### The problem
Each record must be copied in full and unchanged; any image it holds is excluded.

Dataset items
--- START ---

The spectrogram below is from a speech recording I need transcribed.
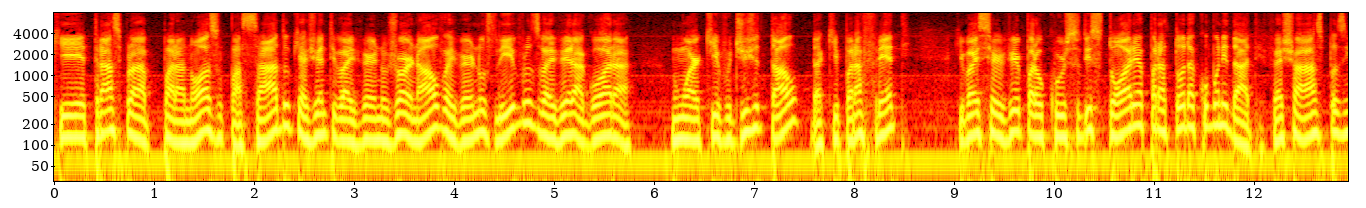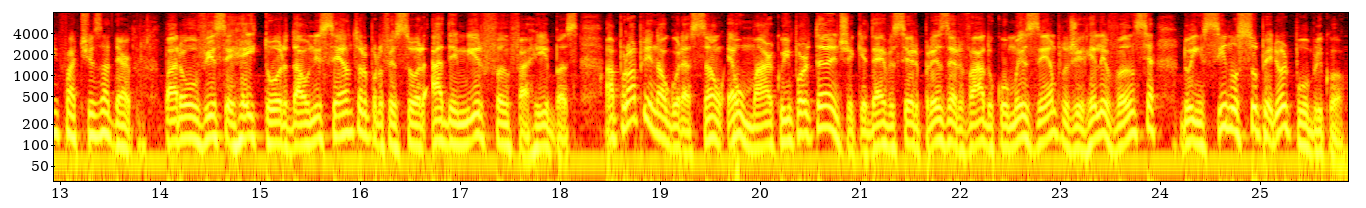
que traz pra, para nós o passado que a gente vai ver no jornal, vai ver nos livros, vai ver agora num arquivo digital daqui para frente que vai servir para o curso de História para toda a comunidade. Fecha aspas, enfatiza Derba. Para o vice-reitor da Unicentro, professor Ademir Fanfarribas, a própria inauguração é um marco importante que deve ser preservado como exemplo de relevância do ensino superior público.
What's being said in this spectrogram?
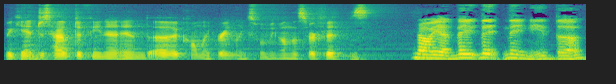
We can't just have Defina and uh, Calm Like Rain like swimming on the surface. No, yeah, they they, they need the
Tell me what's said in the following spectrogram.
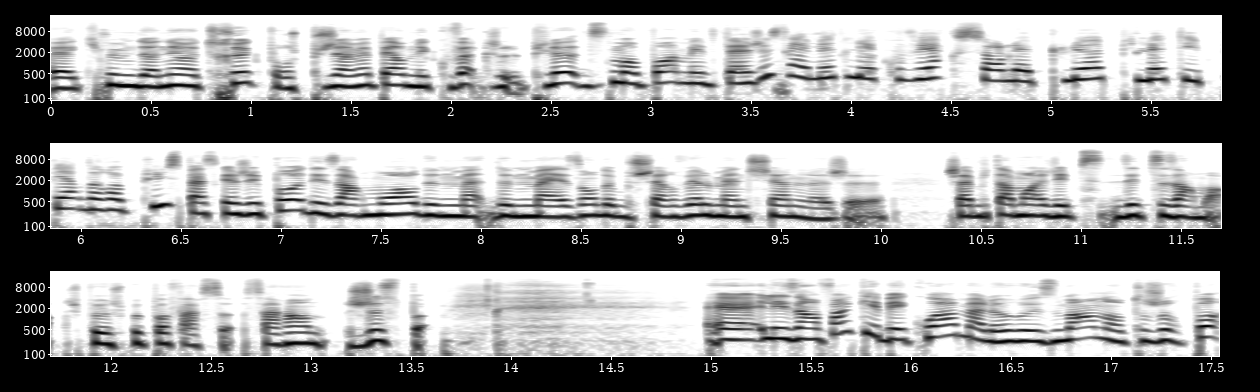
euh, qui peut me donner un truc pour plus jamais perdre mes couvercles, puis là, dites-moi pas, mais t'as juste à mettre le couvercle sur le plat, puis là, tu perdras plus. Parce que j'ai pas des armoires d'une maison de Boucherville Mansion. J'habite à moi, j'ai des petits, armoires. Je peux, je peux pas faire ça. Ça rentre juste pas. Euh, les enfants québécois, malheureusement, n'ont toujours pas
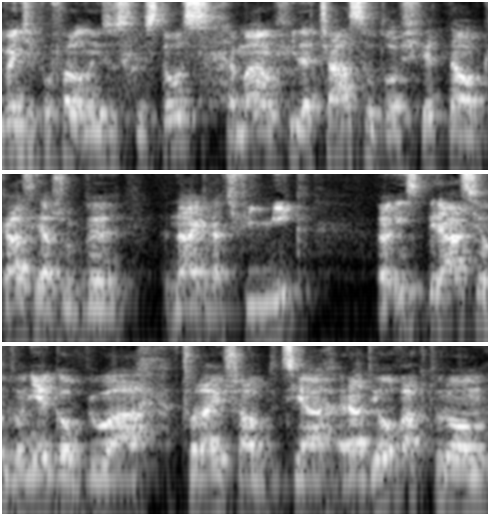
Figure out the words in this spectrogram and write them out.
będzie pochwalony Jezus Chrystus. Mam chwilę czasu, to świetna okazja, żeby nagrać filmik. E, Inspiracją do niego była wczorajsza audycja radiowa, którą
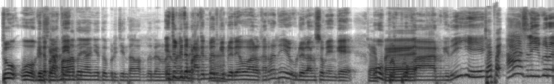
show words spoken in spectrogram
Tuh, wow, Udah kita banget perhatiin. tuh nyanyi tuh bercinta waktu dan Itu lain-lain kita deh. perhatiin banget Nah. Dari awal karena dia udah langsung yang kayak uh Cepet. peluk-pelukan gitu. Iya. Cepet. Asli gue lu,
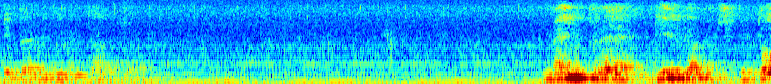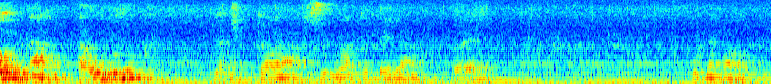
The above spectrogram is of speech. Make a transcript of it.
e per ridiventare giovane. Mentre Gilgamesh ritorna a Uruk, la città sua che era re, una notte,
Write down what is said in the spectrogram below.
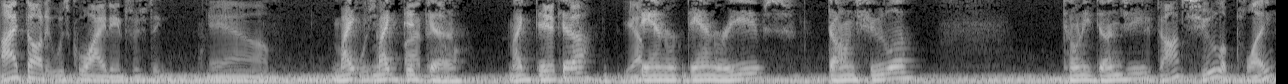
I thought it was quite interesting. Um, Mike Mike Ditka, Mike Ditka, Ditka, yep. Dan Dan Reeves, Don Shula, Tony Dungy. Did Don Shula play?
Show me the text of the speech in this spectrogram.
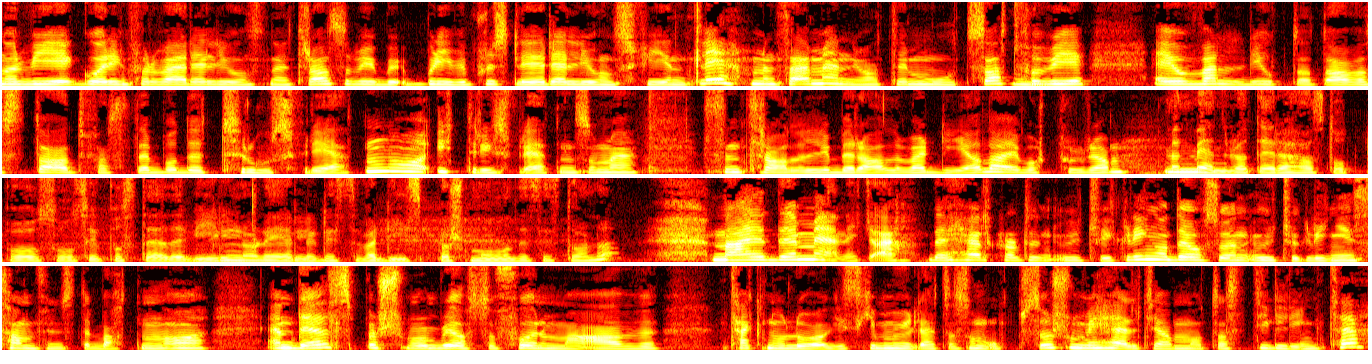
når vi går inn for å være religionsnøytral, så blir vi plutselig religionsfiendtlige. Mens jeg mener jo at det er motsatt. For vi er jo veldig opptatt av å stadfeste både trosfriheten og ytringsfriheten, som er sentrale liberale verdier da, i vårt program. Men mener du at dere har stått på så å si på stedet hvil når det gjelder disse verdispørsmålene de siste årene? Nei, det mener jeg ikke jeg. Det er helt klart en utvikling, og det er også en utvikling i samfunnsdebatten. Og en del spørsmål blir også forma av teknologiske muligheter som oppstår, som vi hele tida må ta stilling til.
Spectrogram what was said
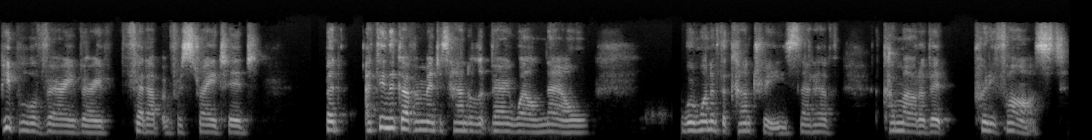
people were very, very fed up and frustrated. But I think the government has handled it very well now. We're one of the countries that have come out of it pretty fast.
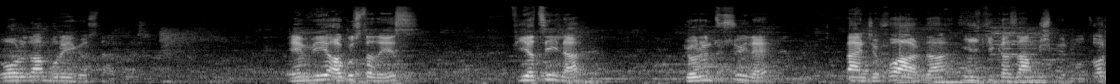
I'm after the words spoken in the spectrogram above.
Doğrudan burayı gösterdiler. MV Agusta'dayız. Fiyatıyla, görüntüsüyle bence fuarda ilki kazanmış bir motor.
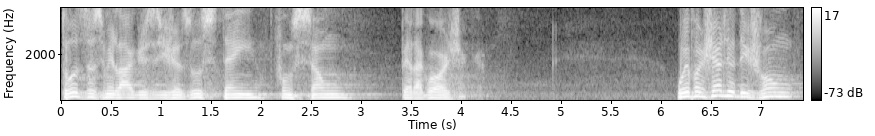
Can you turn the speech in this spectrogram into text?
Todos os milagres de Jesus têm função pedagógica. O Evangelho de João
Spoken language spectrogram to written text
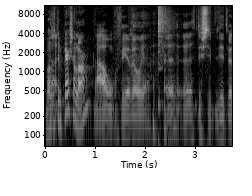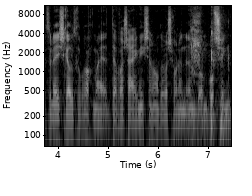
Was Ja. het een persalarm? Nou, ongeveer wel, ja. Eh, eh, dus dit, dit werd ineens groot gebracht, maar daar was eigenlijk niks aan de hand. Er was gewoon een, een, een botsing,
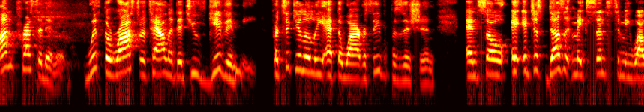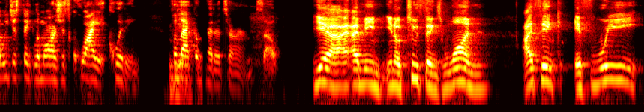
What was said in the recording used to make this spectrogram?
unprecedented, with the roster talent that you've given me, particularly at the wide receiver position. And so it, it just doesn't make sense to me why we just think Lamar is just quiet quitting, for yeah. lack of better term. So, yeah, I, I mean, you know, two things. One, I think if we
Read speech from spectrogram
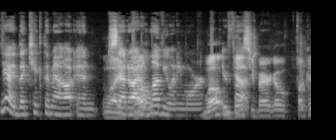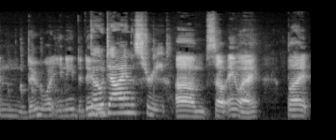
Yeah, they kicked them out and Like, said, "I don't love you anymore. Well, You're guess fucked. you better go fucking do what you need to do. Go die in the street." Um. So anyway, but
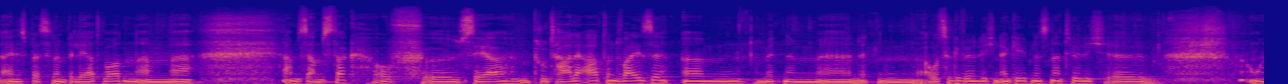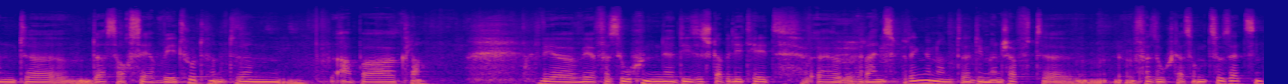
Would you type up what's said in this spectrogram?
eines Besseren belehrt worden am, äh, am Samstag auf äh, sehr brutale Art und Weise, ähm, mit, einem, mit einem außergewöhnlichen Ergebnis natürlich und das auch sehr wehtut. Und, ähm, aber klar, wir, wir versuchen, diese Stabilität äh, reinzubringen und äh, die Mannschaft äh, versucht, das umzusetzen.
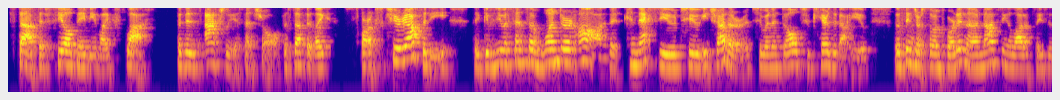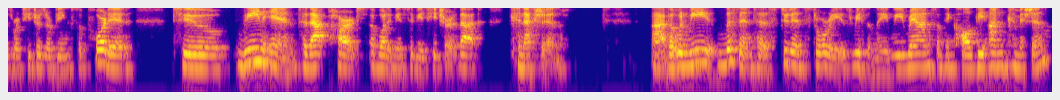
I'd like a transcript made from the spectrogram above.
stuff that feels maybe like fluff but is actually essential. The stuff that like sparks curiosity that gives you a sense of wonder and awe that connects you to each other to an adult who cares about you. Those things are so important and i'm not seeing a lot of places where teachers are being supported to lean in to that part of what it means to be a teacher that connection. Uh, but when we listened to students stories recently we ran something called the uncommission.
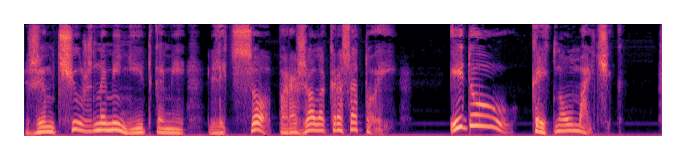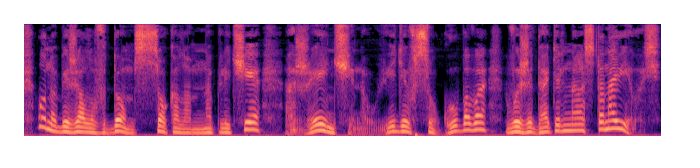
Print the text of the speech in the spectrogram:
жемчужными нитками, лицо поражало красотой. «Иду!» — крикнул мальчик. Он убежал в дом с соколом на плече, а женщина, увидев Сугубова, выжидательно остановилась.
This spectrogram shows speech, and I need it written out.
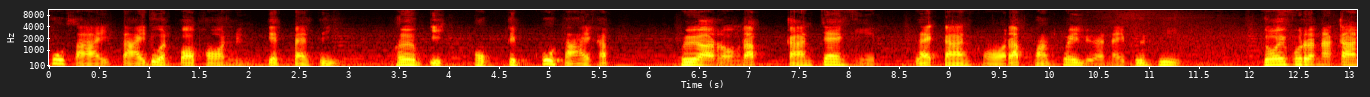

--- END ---

### Task output
The spectrogram below is from a speech recording I need transcribed.
que traz pra, para nós o passado que a gente vai ver no jornal, vai ver nos livros, vai ver agora num arquivo digital daqui para frente que vai servir para o curso de História para toda a comunidade. Fecha aspas, enfatiza Derba. Para o vice-reitor da Unicentro, professor Ademir Fanfarribas, a própria inauguração é um marco importante que deve ser preservado como exemplo de relevância do ensino superior público.
What's being said in this spectrogram?
We can't just have Defina and uh, Calm Like Rain like swimming on the surface. No, yeah, they they, they need the
Tell me what's said in the following spectrogram.
euh, qui peut me donner un truc pour plus jamais perdre mes couvercles, puis là, dites-moi pas, mais t'as juste à mettre le couvercle sur le plat, puis là, tu perdras plus. Parce que j'ai pas des armoires d'une maison de Boucherville Mansion. J'habite à moi, j'ai des petits, armoires. Je peux, je peux pas faire ça. Ça rentre juste pas. Euh, les enfants québécois, malheureusement, n'ont toujours pas
Figure out the words in this spectrogram and write them out.
będzie pochwalony Jezus Chrystus. Mam chwilę czasu, to świetna okazja, żeby nagrać filmik. E, Inspiracją do niego była wczorajsza audycja radiowa, którą
show words spoken in spectrogram
Tuh, wow, Udah kita banget perhatiin. tuh nyanyi tuh bercinta waktu dan Itu lain-lain kita deh. perhatiin banget Nah. Dari awal karena dia udah langsung yang kayak uh Cepet. peluk-pelukan gitu. Iya. Cepet. Asli gue lu,
The above spectrogram is of speech. Make a transcript of it.
e per ridiventare giovane. Mentre Gilgamesh ritorna a Uruk, la città sua che era re, una notte,
Write down what is said in the spectrogram below.
I thought it was quite interesting. Um, Mike Mike Ditka, Mike Ditka, Ditka, yep. Dan Dan Reeves, Don Shula, Tony Dungy. Did Don Shula play?
Show me the text of the speech in this spectrogram.
når vi går inn for å være religionsnøytral, så blir vi plutselig religionsfiendtlige. Mens jeg mener jo at det er motsatt. For vi er jo veldig opptatt av å stadfeste både trosfriheten og ytringsfriheten, som er sentrale liberale verdier da, i vårt program. Men mener du at dere har stått på så å si på stedet hvil når det gjelder disse verdispørsmålene de siste årene? Nei, det mener jeg ikke jeg. Det er helt klart en utvikling, og det er også en utvikling i samfunnsdebatten. Og en del spørsmål blir også forma av teknologiske muligheter som oppstår, som vi hele tida må ta stilling til.
Spectrogram what was said
people were very, very fed up and frustrated. But I think the government has handled it very well now. We're one of the countries that have come out of it pretty fast.
I'm after the words spoken in the spectrogram above.
Doğrudan burayı gösterdiler. MV Agusta'dayız. Fiyatıyla, görüntüsüyle bence fuarda ilki kazanmış bir motor.
Can you turn the speech in this spectrogram into text?
Todos os milagres de Jesus têm função pedagógica. O Evangelho de João
Spoken language spectrogram to written text
Was Ja. het een persalarm? Nou, ongeveer wel, ja. Eh, eh, dus dit, dit werd ineens groot gebracht, maar daar was eigenlijk niks aan de hand. Er was gewoon een, een, een botsing,
What was said in the recording used to make this spectrogram?
unprecedented, with the roster talent that you've given me, particularly at the wide receiver position. And so it, it just doesn't make sense to me why we just think Lamar is just quiet quitting, for yeah. lack of better term. So, yeah, I, I mean, you know, two things. One, I think if we
Read speech from spectrogram
Yeah, they kicked them out and Like, said, "I don't love you anymore. Well, You're guess fucked. you better go fucking do what you need to do. Go die in the street." Um. So anyway, but
Would you type up what's said in this spectrogram?
eines Besseren belehrt worden am, äh, am Samstag auf äh, sehr brutale Art und Weise, ähm, mit, einem, mit einem außergewöhnlichen Ergebnis natürlich und das auch sehr wehtut. Und, ähm, aber klar, wir, wir versuchen, diese Stabilität äh, reinzubringen und äh, die Mannschaft äh, versucht, das umzusetzen.
I'd like a transcript made from the spectrogram above.
stuff that feels maybe like fluff but is actually essential. The stuff that like sparks curiosity that gives you a sense of wonder and awe that connects you to each other to an adult who cares about you. Those things are so important and i'm not seeing a lot of places where teachers are being supported to lean in to that part of what it means to be a teacher that connection. Uh, but when we listened to students stories recently we ran something called the uncommission.
Print the text of the speech in the spectrogram:
жемчужными нитками, лицо поражало красотой. «Иду!» — крикнул мальчик. Он убежал в дом с соколом на плече, а женщина, увидев Сугубова, выжидательно остановилась.
This spectrogram shows speech, and I need it written out.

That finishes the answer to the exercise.